══ SOURCE RECORDS

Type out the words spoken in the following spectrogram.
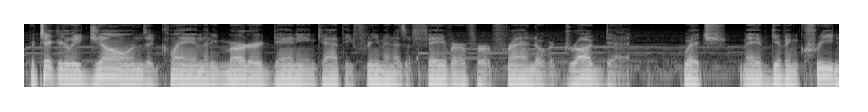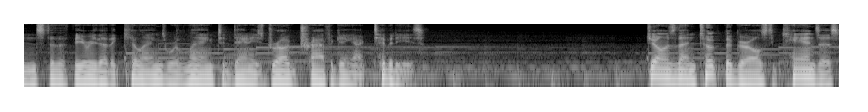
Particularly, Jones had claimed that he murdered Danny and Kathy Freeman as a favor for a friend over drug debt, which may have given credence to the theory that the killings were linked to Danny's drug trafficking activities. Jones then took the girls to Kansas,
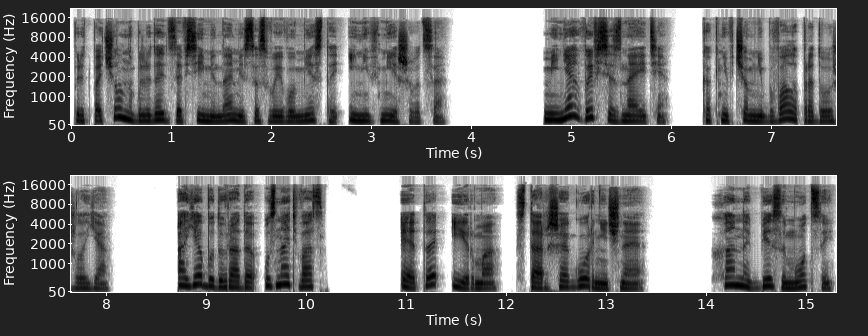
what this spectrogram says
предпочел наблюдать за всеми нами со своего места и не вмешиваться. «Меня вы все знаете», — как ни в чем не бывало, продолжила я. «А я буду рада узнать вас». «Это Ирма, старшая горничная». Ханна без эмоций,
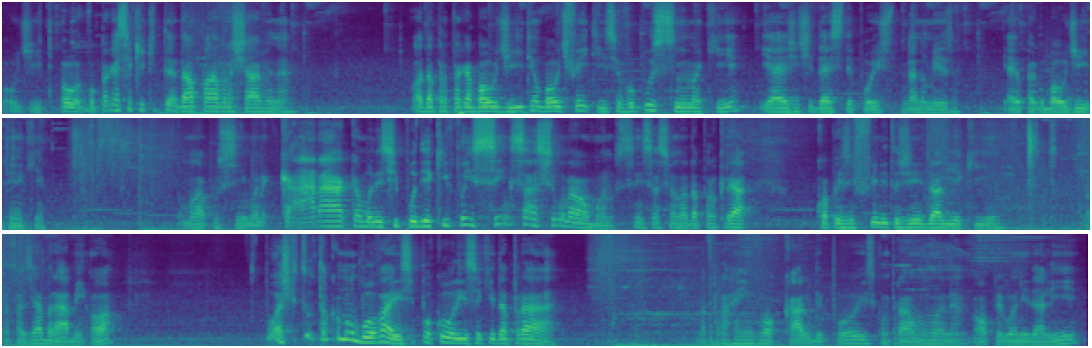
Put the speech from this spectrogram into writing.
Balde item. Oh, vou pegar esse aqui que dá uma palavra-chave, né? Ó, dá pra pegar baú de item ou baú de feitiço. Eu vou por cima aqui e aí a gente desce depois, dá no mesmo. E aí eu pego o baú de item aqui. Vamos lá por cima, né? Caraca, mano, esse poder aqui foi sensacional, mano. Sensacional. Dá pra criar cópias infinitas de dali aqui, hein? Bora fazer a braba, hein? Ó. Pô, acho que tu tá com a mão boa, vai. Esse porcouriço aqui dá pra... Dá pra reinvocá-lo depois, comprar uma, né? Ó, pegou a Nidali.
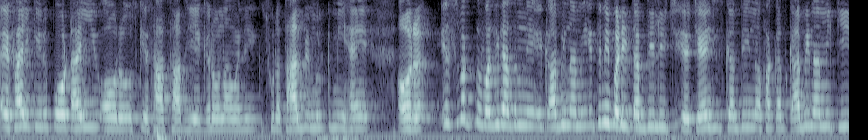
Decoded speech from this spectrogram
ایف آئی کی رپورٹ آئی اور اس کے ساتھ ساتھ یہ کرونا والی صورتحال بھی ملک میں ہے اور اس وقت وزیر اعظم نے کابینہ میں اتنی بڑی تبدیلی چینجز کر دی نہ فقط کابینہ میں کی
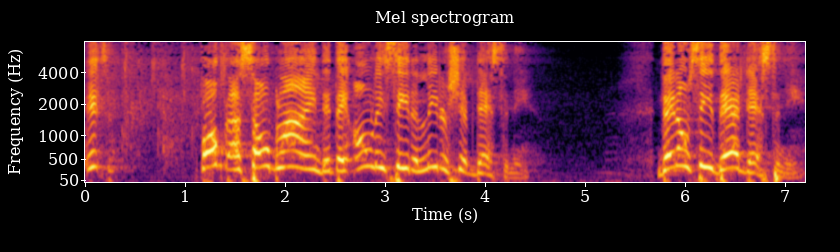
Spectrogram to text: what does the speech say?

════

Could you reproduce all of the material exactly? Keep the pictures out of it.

Type out the words spoken in the following spectrogram.
Particularly, Jones had claimed that he murdered Danny and Kathy Freeman as a favor for a friend over drug debt, which may have given credence to the theory that the killings were linked to Danny's drug trafficking activities. Jones then took the girls to Kansas,
what this spectrogram says
предпочел наблюдать за всеми нами со своего места и не вмешиваться. «Меня вы все знаете», — как ни в чем не бывало, продолжила я. «А я буду рада узнать вас». «Это Ирма, старшая горничная». Ханна без эмоций,
Put the speech from this spectrogram into writing.
Balde item. Oh, vou pegar esse aqui que dá uma palavra-chave, né? Ó, dá pra pegar baú de item ou baú de feitiço. Eu vou por cima aqui e aí a gente desce depois, dá no mesmo. E aí eu pego o baú de item aqui. Vamos lá por cima, né? Caraca, mano, esse poder aqui foi sensacional, mano. Sensacional. Dá pra criar cópias infinitas de dali aqui, hein? Bora fazer a braba, hein? Ó. Pô, acho que tu tá com a mão boa, vai. Esse porcouriço aqui dá pra... Dá pra reinvocá-lo depois, comprar uma, né? Ó, pegou a Nidali.
Decoded speech from this spectrogram
ایف آئی کی رپورٹ آئی اور اس کے ساتھ ساتھ یہ کرونا والی صورتحال بھی ملک میں ہے اور اس وقت وزیر اعظم نے کابینہ میں اتنی بڑی تبدیلی چینجز کر دی نہ فقط کابینہ میں کی
Spectrogram to text: what does the speech say?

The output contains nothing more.